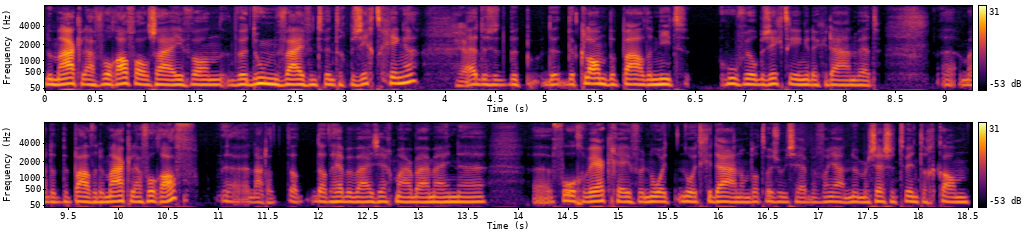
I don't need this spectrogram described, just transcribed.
de makelaar vooraf al zei van we doen 25 bezichtigingen. ja. Dus het, de, de klant bepaalde niet hoeveel bezichtigingen er gedaan werd, eh, maar dat bepaalde de makelaar vooraf. Nou, dat, dat, dat hebben wij zeg maar bij mijn vorige werkgever nooit, nooit gedaan, omdat we zoiets hebben van ja, nummer 26 kan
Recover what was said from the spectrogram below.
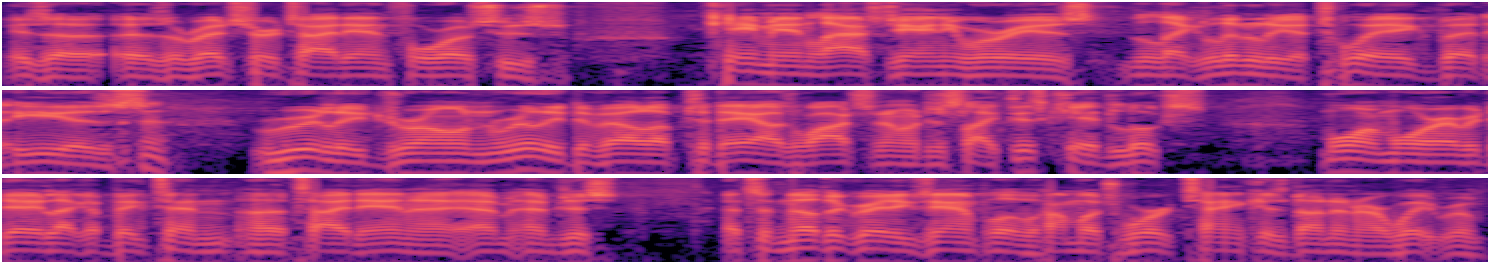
is a is a redshirt tight end for us who's came in last January as like literally a twig, but he is really grown, really developed. Today I was watching him, I'm just like this kid looks more and more every day like a Big Ten uh, tight end. I, I'm, I'm just that's another great example of how much work Tank has done in our weight room.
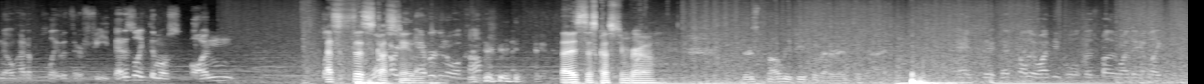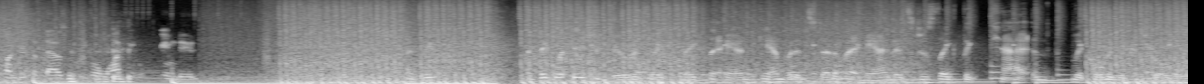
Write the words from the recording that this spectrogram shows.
know how to play with their feet. That is like the most un. like, That's disgusting. What are you ever gonna accomplish? with that, dude? That is disgusting, bro. There's probably people that are into that. And that's probably why people. That's probably why they have like hundreds of thousands of people watching the stream, dude. I think I think what they should do is like make the hand cam, but instead of a hand, it's just like the cat and like holding the controller.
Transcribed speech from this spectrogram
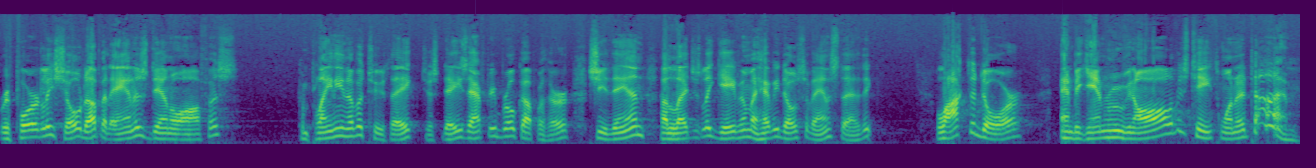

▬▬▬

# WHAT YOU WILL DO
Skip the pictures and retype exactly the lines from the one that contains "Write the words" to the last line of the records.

# RESULT OF THIS TASK
Write the words from the recording that this spectrogram shows.
know how to play with their feet. That is like the most un. like, That's disgusting. What are you ever gonna accomplish? with that, dude? That is disgusting, bro. There's probably people that are into that. And that's probably why people. That's probably why they have like hundreds of thousands of people watching the stream, dude. I think I think what they should do is like make the hand cam, but instead of a hand, it's just like the cat and like holding the controller.
Transcribed speech from this spectrogram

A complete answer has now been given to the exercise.